A couple weeks ago I saw a post on here talking about a guy who bottled his beer at 70 and it was slow to carbonate. I keg my beer but I carbonate at around 40 f. I always thought cold temps were the best to carbonate at, but people responding to the post were saying to carbonate at 75-80 F. Any suggestions on how best to decide what temp to carbonate at. I have a holiday ale I want to bottle in a couple days and I haven’t bottled in 7 or so years so I want to know the best way to do this.
Priming and force-carbing are entirely different - with priming, you need to keep the beer at a temp where the yeast are active and happy so they’ll eat up the sugar and produce CO2 but with force-carbing you can do it at any temp, although cold beer will more easily absorb the CO2 so you can do it at lower pressure. So if you’re bottling, you want to keep the bottles in the 70-85F range to encourage carbonation in a short time period, or you can go colder, into the 60s or even the 50s, but it will take a lot longer.
+1. I always try to keep the newly primed bottles at the same place/temp that the carboy was when the yeast fermented (the basement). This happens to be around 68 degrees…and never had any problems carbonating at this temp.
well I guess that brings up another question now that I have learned a little science in all this. My Holiday ale has been in the primary three weeks today, I plan on bottling tomorrow. With all the settling that has takin place should I be worried about remaining yeast levels in the beer?
if you only brewed three weeks ago, you should be fine.
It doesn’t hurt to add $1 worth of fresh, dry yeast (rehydrated in warm water) to the bottling bucket to ensure prompt and proper carbonation.

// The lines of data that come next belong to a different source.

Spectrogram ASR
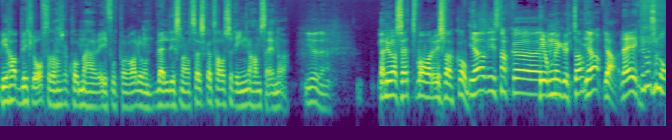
Vi har blitt lovt at han skal komme her i fotballradioen veldig snart, så jeg skal ta oss og ringe han senere. Gjør det. Men uansett, hva var det vi snakka om? Ja, vi snakka De unge gutta? Ja. Det er ikke noen sånne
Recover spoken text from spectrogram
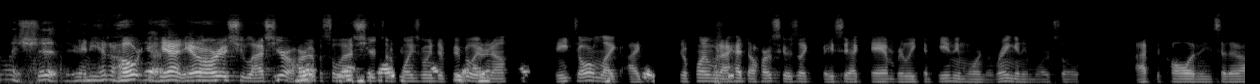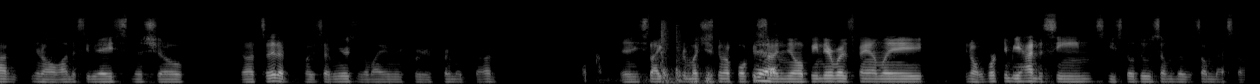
Holy shit, dude! And he had a heart, yeah. yeah, he had a heart issue last year, a heart episode last year, to the point he's wearing defibrillator now. And he told him like I to the point when I had the heart scares, like basically I can't really compete anymore in the ring anymore. So I have to call it. And he said it on, you know, on the Stephen A. Smith show. You know, that's it. After 27 years, you know, my ring career is pretty much done. And he's like, pretty much, he's going to focus yeah. on, you know, being there with his family, you know, working behind the scenes. He's still doing some of the, some of that stuff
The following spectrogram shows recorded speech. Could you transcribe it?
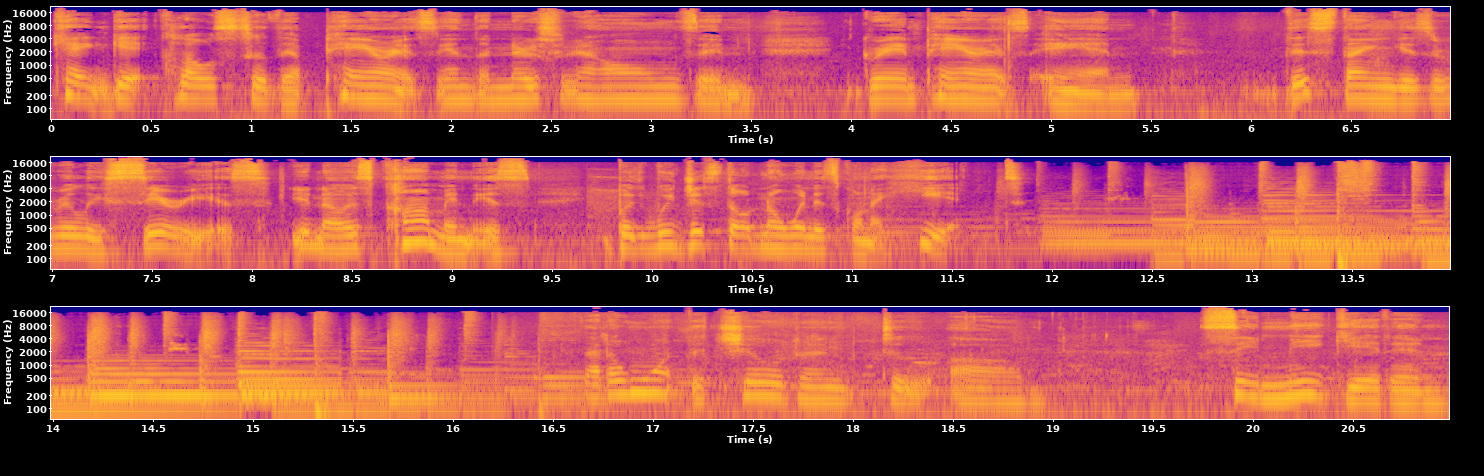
can't get close to their parents in the nursery homes and grandparents and this thing is really serious. You know, it's coming, it's, but we just don't know when it's going to hit. I don't want the children to um, see me getting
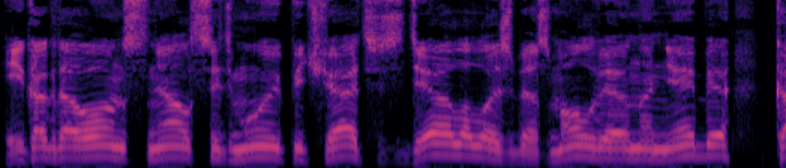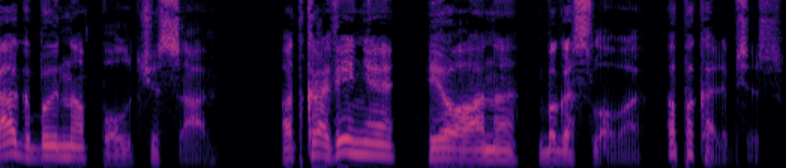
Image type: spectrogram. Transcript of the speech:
И когда он снял седьмую печать, сделалось безмолвие на небе как бы на полчаса. Откровение Иоанна Богослова. Апокалипсис.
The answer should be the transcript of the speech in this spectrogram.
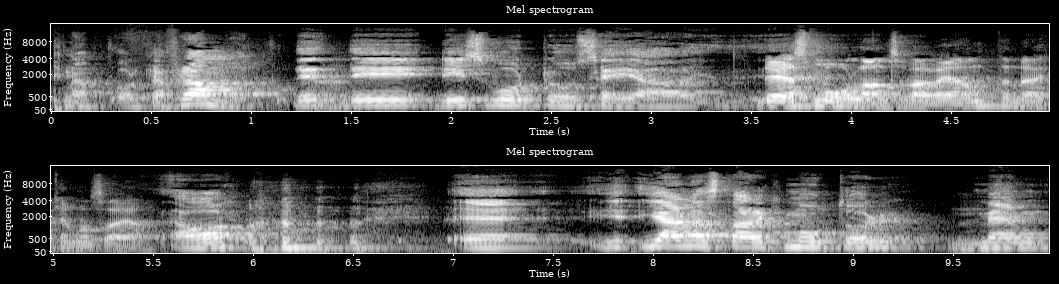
knappt orkar framåt. Det, det, det är svårt att säga. Det är Smålandsvarianten där kan man säga. Ja. Eh, gärna stark motor, men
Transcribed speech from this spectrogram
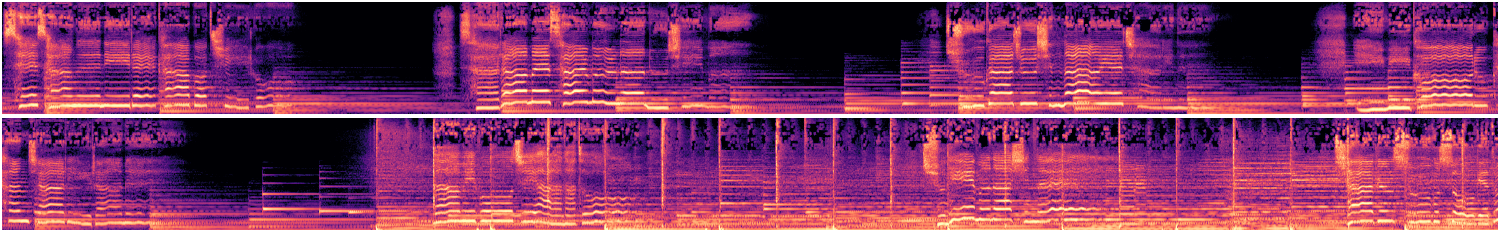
세상은 일의 값어치로 사람의 삶을 나누지만 주가 주신 나의 자리는 이미 거룩한 자리라네. 주님은 아시네. 작은 수고 속에도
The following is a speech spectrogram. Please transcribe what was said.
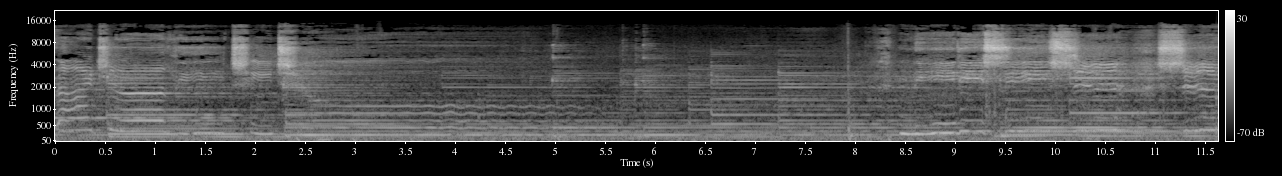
在这里祈求。你的心事是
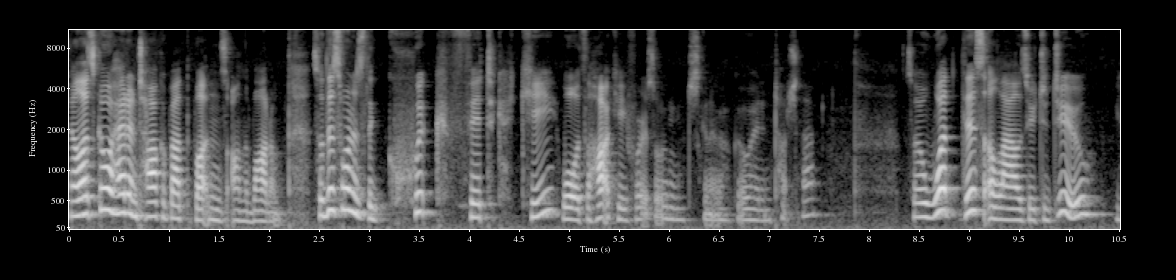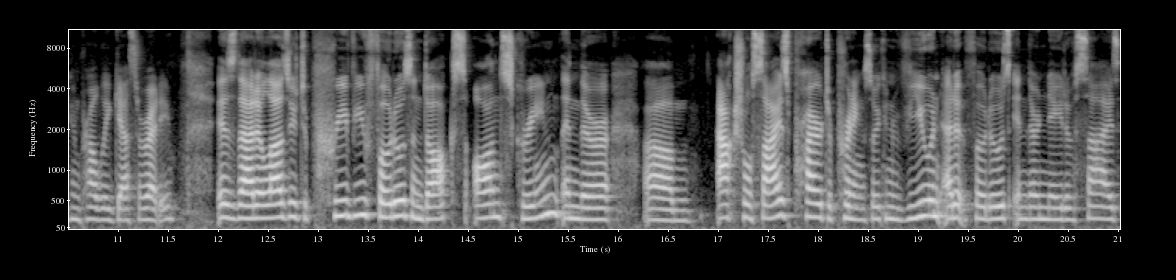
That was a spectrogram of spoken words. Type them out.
Now let's go ahead and talk about the buttons on the bottom. So this one is the quick fit key. Well, it's the hotkey for it, so I'm just gonna go ahead and touch that. So what this allows you to do, you can probably guess already, is that it allows you to preview photos and docs on screen in their um, actual size prior to printing. So you can view and edit photos in their native size,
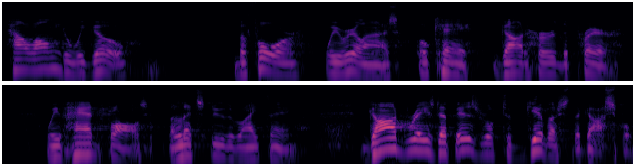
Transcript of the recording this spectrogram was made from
How long do we go before we realize, okay, God heard the prayer? We've had flaws, but let's do the right thing. God raised up Israel to give us the gospel,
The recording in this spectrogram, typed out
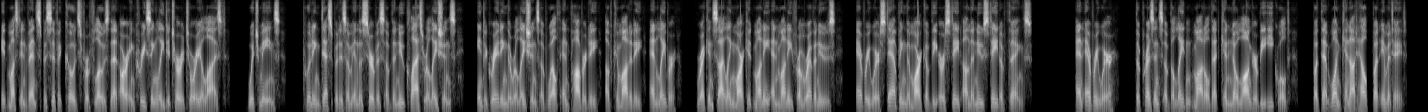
it must invent specific codes for flows that are increasingly deterritorialized, which means, putting despotism in the service of the new class relations, integrating the relations of wealth and poverty, of commodity and labor, reconciling market money and money from revenues, everywhere stamping the mark of the Ur-state on the new state of things. And everywhere, the presence of the latent model that can no longer be equaled, but that one cannot help but imitate.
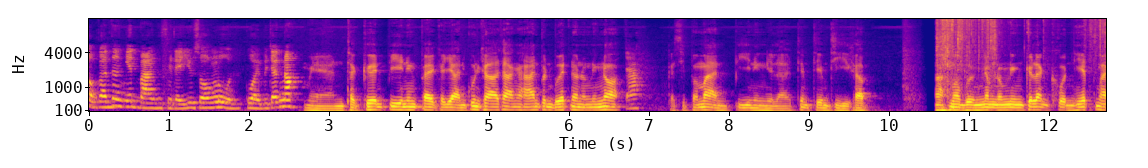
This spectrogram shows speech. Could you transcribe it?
วมๆกันเทั้งเฮ็ดบางก็สิได้อยู่2โลกล้วยไปจักเนาะแม่นถ้าเกินปีหนึงไปก็ย่านคุณค่าทางอาหารเพิ่นเบิดเนาะน้องหนึงเนาะ จ้ะก็สิประมาณปีหนึงนี่ล่ะเต็มๆทีครับอะมาเบิ่งน้ำน้องหนึงกำลังขนเห็ดใหม่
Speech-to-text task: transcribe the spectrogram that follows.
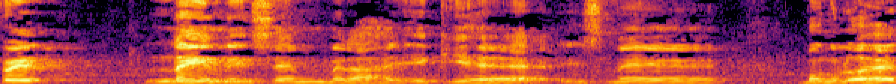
वे- नहीं नहीं सेम मेरा है एक ही है। इसमें बंगलो है।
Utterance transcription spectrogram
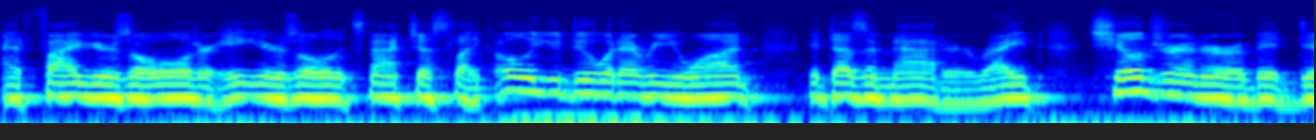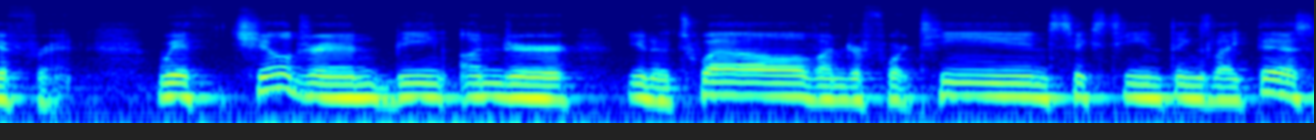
at five years old or eight years old, it's not just like, oh, you do whatever you want, it doesn't matter, right? Children are a bit different with children being under you know 12 under 14 16 things like this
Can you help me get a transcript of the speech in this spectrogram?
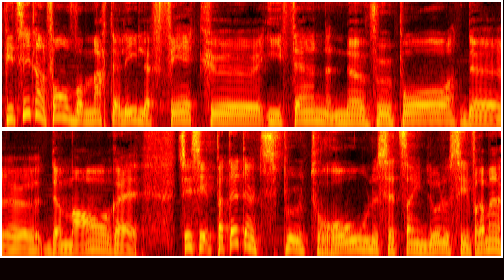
Puis, tu sais, dans le fond, on va marteler le fait que Ethan ne veut pas de, de mort. C'est peut-être un petit peu trop, cette scène-là. c'est vraiment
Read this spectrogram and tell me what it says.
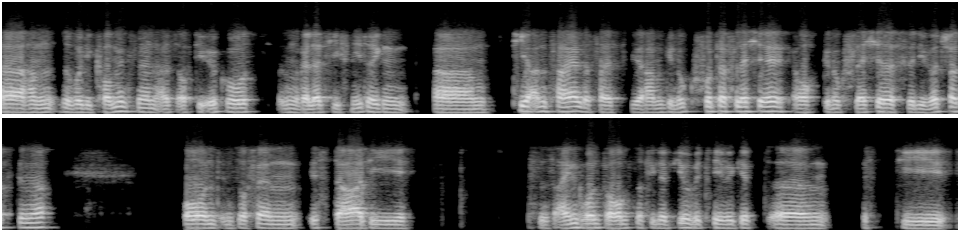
äh, haben sowohl die konventionellen als auch die Ökos einen relativ niedrigen ähm, Tieranteil. Das heißt, wir haben genug Futterfläche, auch genug Fläche für die Wirtschaftsdünger. Und insofern ist da die, das ist ein Grund, warum es so viele Biobetriebe gibt, äh, ist die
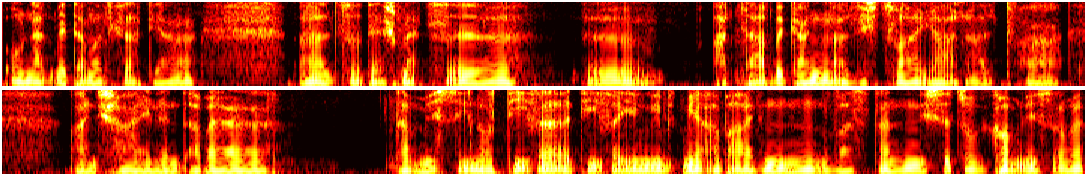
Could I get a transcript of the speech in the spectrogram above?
und hat mir damals gesagt, ja, also der Schmerz äh, hat da begangen, als ich zwei Jahre alt war, anscheinend. Aber da müsste sie noch tiefer, tiefer irgendwie mit mir arbeiten, was dann nicht dazu gekommen ist. Aber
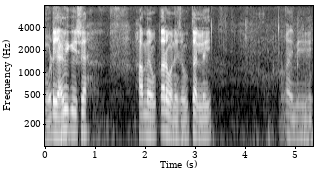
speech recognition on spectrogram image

Do you need to add it? Probably not, but the time will come when you have a batch that just won’t carb because there wasn’t enough yeast left in suspension and it is a huge PITA to deal with it (plus your beer is just sitting there, flat and warm, and you know you’re going to have to wait at least another two weeks to drink it), so I got in the habit of always adding yeast to every bottle and never had another non-carbed batch.
Little bit of a thread hijack…Can you store opened packets of dry yeast? I used some US-05 when bottling an imp stout that had been conditioning for 4 months or so and have the opened pack in a baggie in the fridge…